American Safari Cruises (ASC) owner Dan Blanchard announced yesterday that the Safari Explorer yacht will not dock on Molokai as scheduled this weekend. The cancellation followed a community meeting Wednesday night, which was attended by over 300 residents.
While residents testified both for and against the yacht’s Molokai stop, Blanchard said enough residents voiced concerns that the company decided to postpone docking until the company could talk to more community members.
“We are committed to further dialogue and will respectfully work with leaders in the community,” Blanchard said via email Thursday.
“We are not against this cruise ship,” said activist Walter Ritte, who had led protests against the yacht. “[Thirty-six people is] not a big deal. So why are we protesting? Nobody asked us what are our concerns … We demand participation and control.”
For some, the yacht and its passengers bring much-needed income.
“If I never had tourists coming in our store, we wouldn’t make it,” said one local businesswoman. “Give them [ASC] a chance.”
Others say a subsistence lifestyle is what supports them, and they argue money is not enough reason to allow the Safari Explorer to dock on Molokai.
“I hunt, I fish, I farm — I can live without your money,” resident Anela Albino told Blanchard at the meeting.
Zeke Kalua, a Molokai native and executive assistant to Maui County Mayor Alan Arakawa, said his attendance at the meeting was neither in support nor opposition of the yacht, but said he “represents a majority of sons and daughters who can’t come home right now” because of the poor economy.
“We have to take into consideration that progress can be made without destroying the island,” he said.
County Council Chair and Molokai representative Danny Mateo agreed, saying after the meeting, “our island’s economy is dying. We gotta bring our kids home.”

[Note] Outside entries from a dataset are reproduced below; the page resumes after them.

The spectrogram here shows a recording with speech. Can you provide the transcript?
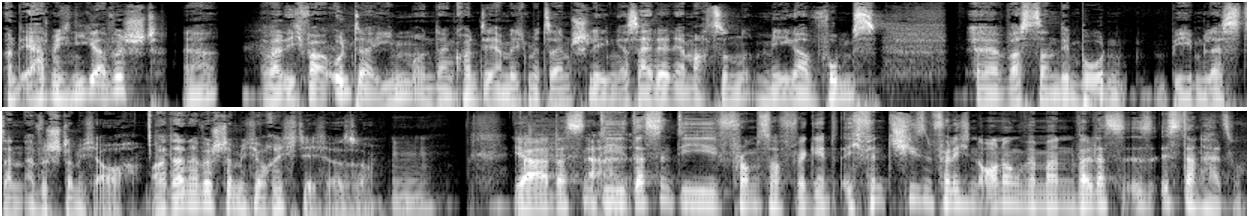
und er hat mich nie erwischt, ja, weil ich war unter ihm und dann konnte er mich mit seinem Schlägen, es sei denn, er macht so einen mega Wumms, äh, was dann den Boden beben lässt, dann erwischt er mich auch. Aber dann erwischt er mich auch richtig, also. Ja, das sind Ja. die, das sind die From Software Games. Ich finde Schießen völlig in Ordnung, wenn man, weil das ist, ist dann halt so.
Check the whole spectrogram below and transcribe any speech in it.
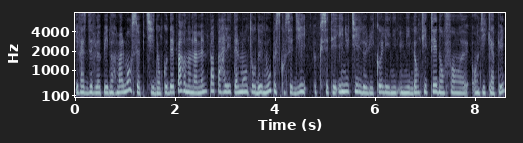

“The time has come to decide as a community what the role [of tourism] is – what is acceptable,” he added.